Your task: Please retype all of the entries that follow, leaving the images out.

Data listing:
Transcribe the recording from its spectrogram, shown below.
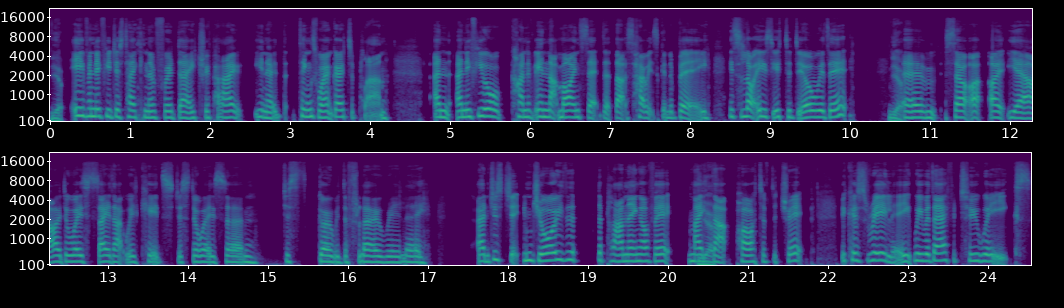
Yep. Even if you're just taking them for a day trip out, you know, things won't go to plan. And and if you're kind of in that mindset that that's how it's going to be, it's a lot easier to deal with it. Yeah. Um so I, I yeah, I'd always say that with kids, just always um just go with the flow really. And just enjoy the the planning of it, make Yeah. that part of the trip because really we were there for 2 weeks,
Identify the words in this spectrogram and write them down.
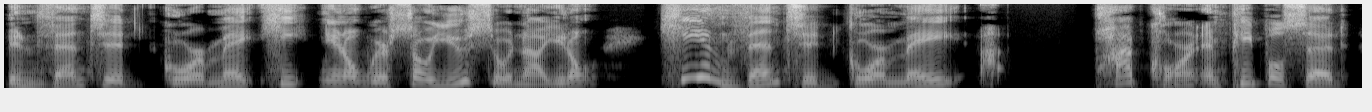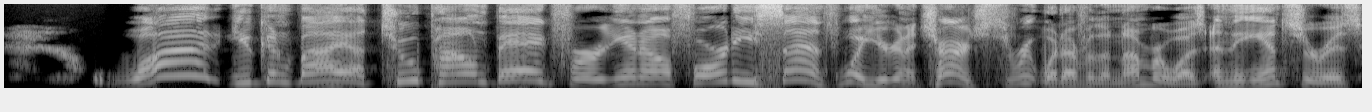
invented gourmet. He, you know, we're so used to it now. You don't. He invented gourmet uh, popcorn, and people said, "What? You can buy a two pound bag for you know forty cents? What? You're going to charge three, whatever the number was?" And the answer is,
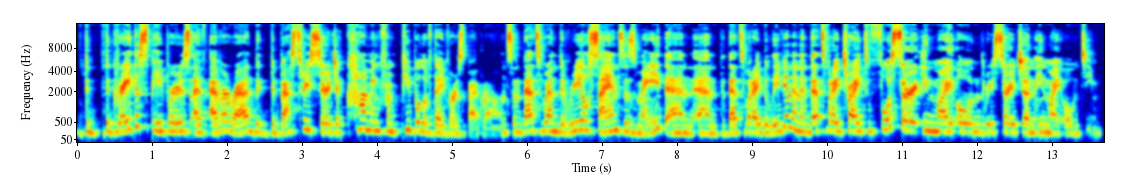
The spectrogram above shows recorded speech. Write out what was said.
The, the greatest papers I've ever read, the, the best research are coming from people of diverse backgrounds. And that's when the real science is made. And, and that's what I believe in. And that's what I try to foster in my own research and in my own team.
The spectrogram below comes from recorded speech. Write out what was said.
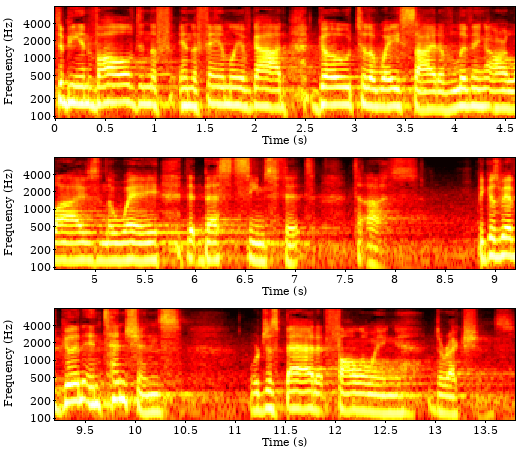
to be involved in the, in the family of God, go to the wayside of living our lives in the way that best seems fit to us. Because we have good intentions we're just bad at following directions.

Answer space:
Transcribe the recording from its spectrogram, shown below.
Yep. Even if you're just taking them for a day trip out, you know, things won't go to plan. And and if you're kind of in that mindset that that's how it's going to be, it's a lot easier to deal with it. Yeah. Um so I, I yeah, I'd always say that with kids, just always um just go with the flow really. And just enjoy the the planning of it, make Yeah. that part of the trip because really we were there for 2 weeks,
Identify the words in this spectrogram and write them down.
invented gourmet. He, you know, we're so used to it now. You don't. He invented gourmet uh, popcorn, and people said, "What? You can buy a two pound bag for you know forty cents? What? You're going to charge three, whatever the number was?" And the answer is,
The spectrogram above shows recorded speech. Write out what was said.
The, the greatest papers I've ever read, the, the best research are coming from people of diverse backgrounds. And that's when the real science is made. And, and that's what I believe in. And that's what I try to foster in my own research and in my own team.
The spectrogram below comes from recorded speech. Write out what was said.
to be involved in the, in the family of God, go to the wayside of living our lives in the way that best seems fit to us. Because we have good intentions we're just bad at following directions.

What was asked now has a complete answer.